Saro Thiruppathy writes about PM Boris Johnson’s resolve to see a ‘no deal’ Brexit through to its end

Alexander Boris de Pfeffel Johnson replaced Theresa May as Prime Minister of the UK on 23 July having garnered 92,153 votes from members of the Conservative Party compared to Jeremy Hunt who received only 46,656.

But what concerns many Britons is that he has been elected to the lofty post of premier by only 0.13 percent of the British electorate. Anyway, he proved wrong this self-deprecating prediction: “My chances of being PM are about as good as the chances of finding Elvis on Mars or my being reincarnated as an olive.”

The 55-year-old politician was born in the United States to British parents and until a few years ago, was a citizen of the US as well. He has worn many hats, having been an unreliable journalist who ran afoul of his editor at the Times of London and was sacked when he fabricated a quote.

This maverick politician served as MP for Uxbridge and South Ruislip from 2015 until his appointment as prime minister in July – he’d previously been the MP for Henley and was later the Mayor of London from 2008 to 2016.

Johnson was the foreign secretary in Theresa May’s cabinet from 2016 to 2018 but resigned in protest over the former premier’s handling of Brexit and the Chequers agreement. The latter is a government white paper, which outlines the post-Brexit relationship between the UK and EU.

Though he is seen as a controversial figure in the arenas of journalism and politics, some find him quite humorous – and in fact, a few traditional Tory voters seem to like him. But Johnson’s detractors consider him an elitist who supports cronyism – they label him as being dishonest, lazy and incompetent, as well as a bigot.

Even though he was fairly successful as London’s mayor especially during the 2012 Summer Olympics, many of Johnson’s peers and political analysts have expressed serious doubts about his capacity to lead the country through the turbulence that is Brexit.

CHALLENGES Johnson has plenty on his plate such as a ‘no deal’ Brexit on 31 October; Iran; 5G; his MPs who are facing sexual harassment charges; and managing the UK’s relations with the US. Running parallel to the complications with Brexit is the escalating crisis with Iran and safe passage for British ships through the Strait of Hormuz.

Johnson will need to work with the EU, which plans to set up a naval mission to escort ships through troubled waters, as well as the US in managing this problem. Unlike the United States, Britain continues to support the Joint Comprehensive Plan of Action, commonly known as the Iran nuclear deal, which it helped broker along with the permanent members of the UN Security Council and EU.

Johnson has his work cut out for him as the UK prepares to leave the EU at the end of October.
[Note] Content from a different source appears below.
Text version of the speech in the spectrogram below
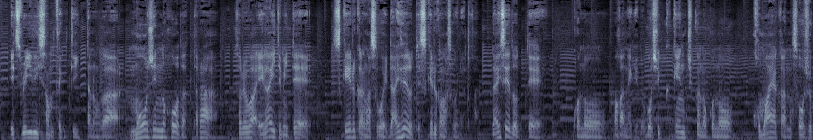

Most Tory MPs favour a ‘no deal’ Brexit (i.e. no trade deal); and if he does try to appease EU sentiments, there’s a possibility that the PM could face dissent from within Tory ranks.

HARD BREXIT In his maiden speech as prime minister, Johnson told the House of Commons that “no country that values its independence and indeed its self-respect could agree to a treaty, which signed away our economic independence and self-government as this backstop does.”

The new premier informed MPs that he is committed to getting rid of the Irish backstop since it was “divisive” and “anti-democratic.” He added: “It poses that appalling choice to the British government and the British people – to the United Kingdom – of losing control of our trade, losing control of our regulations or else surrendering the government of the United Kingdom.”

Of course, the EU wasn’t amused and Michel Barnier, its chief Brexit negotiator, was critical of Johnson’s “combative” speech and rejected the latter’s demand to renegotiate the backstop in the withdrawal agreement that May had worked out with the European Union. The backstop lies at the heart of the problem for British lawmakers and is a key reason why the withdrawal agreement failed three times in parliament.

Barnier said that the EU is willing to “work constructively” within its own mandate. But binning the backstop, which was included at the insistence of the Irish government, was not acceptable.

THE BACKSTOP The withdrawal agreement provides for a 21 month transition period in the event that Brexit transpires before a future relationship has been reached. The Irish government wanted the backstop to be implemented during this period to ensure a seamless flow of goods and services between Northern Ireland and theIrish Republic.

It doesn’t want the reestablishment of a hard border between the north and south similar to what existed for decades during ‘The Troubles.’

But the House of Commons objected to the backstop because Northern Ireland would then continue to be part of the EU customs union and single market, and MPs felt that this would undermine the UK’s sovereignty. They have also objected to Britain remaining in the customs union and single market in the proposed transition period.

So if Brexit does take place in October without a deal that lays out the future relationship between the parties, Britain will trade under the laws of the WTO. If the UK goes into a general election thereafter, Johnson may be the third prime minister to be sent home as a result of this contentious process.

The clouds are gathering at speed over Great Britain.